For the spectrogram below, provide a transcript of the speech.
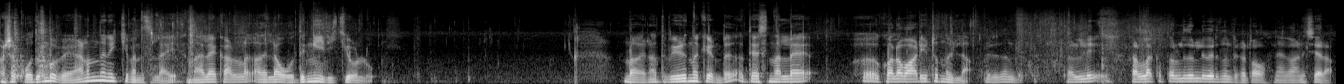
പക്ഷെ കൊതുമ്പ് വേണമെന്ന് എനിക്ക് മനസ്സിലായി. എന്നാലേ കള്ള് അതെല്ലാം ഒതുങ്ങിയിരിക്കുകയുള്ളൂ ഉണ്ടോ? അതിനകത്ത് വീഴുന്നൊക്കെ ഉണ്ട്. അത്യാവശ്യം നല്ല കൊല വാടിയിട്ടൊന്നുമില്ല. വരുന്നുണ്ട്. തള്ളി കള്ളൊക്കെ തള്ളി തുള്ളി വരുന്നുണ്ട് കേട്ടോ. ഞാൻ കാണിച്ചു തരാം.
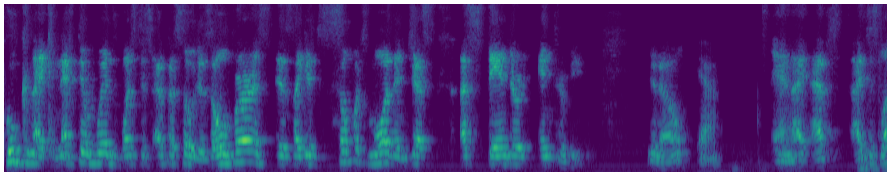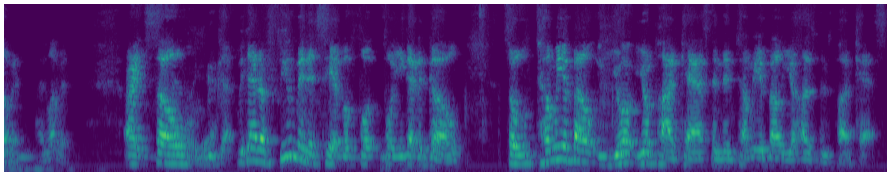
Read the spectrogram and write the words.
Who can I connect them with once this episode is over? It's, it's like it's so much more than just a standard interview you know? Yeah. And I, I just love it. I love it. All right, so we, got, we got a few minutes here before, before you got to go. So tell me about your your podcast, and then tell me about your husband's podcast.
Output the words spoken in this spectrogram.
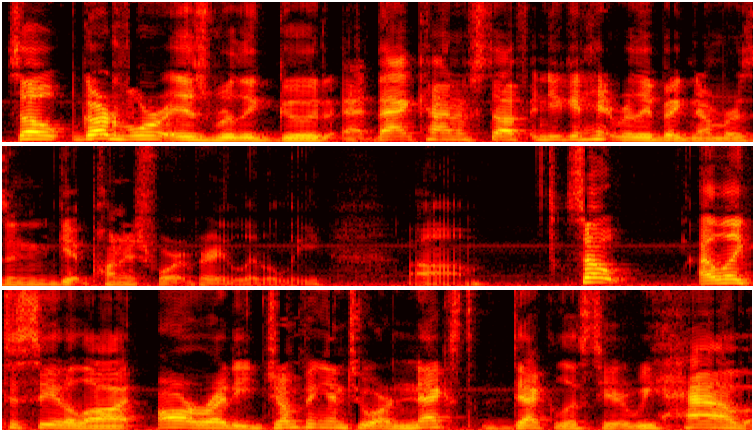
So Gardevoir is really good at that kind of stuff, and you can hit really big numbers and get punished for it very littly. Um, so I like to see it a lot. Alrighty, jumping into our next deck list here, we have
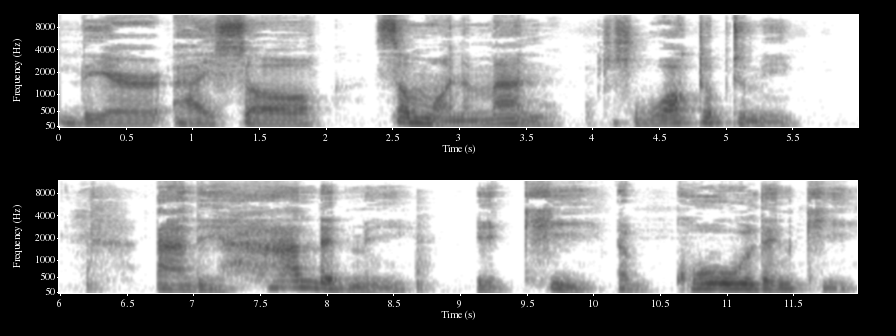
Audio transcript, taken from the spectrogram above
there, I saw someone, a man, just walked up to me and he handed me a key, a golden key.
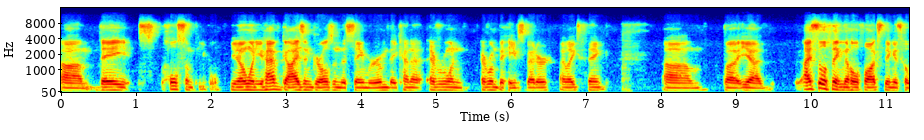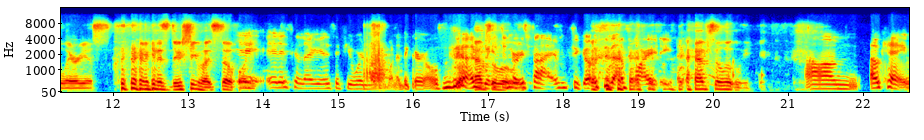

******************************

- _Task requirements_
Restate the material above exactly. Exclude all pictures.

- _Expected output_
For the spectrogram below, provide a transcript of the speech.
പക്ഷെ കൊതുമ്പ് വേണമെന്ന് എനിക്ക് മനസ്സിലായി. എന്നാലേ കള്ള് അതെല്ലാം ഒതുങ്ങിയിരിക്കുകയുള്ളൂ ഉണ്ടോ? അതിനകത്ത് വീഴുന്നൊക്കെ ഉണ്ട്. അത്യാവശ്യം നല്ല കൊല വാടിയിട്ടൊന്നുമില്ല. വരുന്നുണ്ട്. തള്ളി കള്ളൊക്കെ തള്ളി തുള്ളി വരുന്നുണ്ട് കേട്ടോ. ഞാൻ കാണിച്ചു തരാം.
Read the spectrogram and write the words.
Who can I connect them with once this episode is over? It's, it's like it's so much more than just a standard interview you know? Yeah. And I, I just love it. I love it. All right, so we, got, we got a few minutes here before, before you got to go. So tell me about your your podcast, and then tell me about your husband's podcast.
Output the words spoken in this spectrogram.
So Gardevoir is really good at that kind of stuff, and you can hit really big numbers and get punished for it very littly. Um, so I like to see it a lot. Alrighty, jumping into our next deck list here, we have
Audio transcript, taken from the spectrogram above
there, I saw someone, a man, just walked up to me and he handed me a key, a golden key.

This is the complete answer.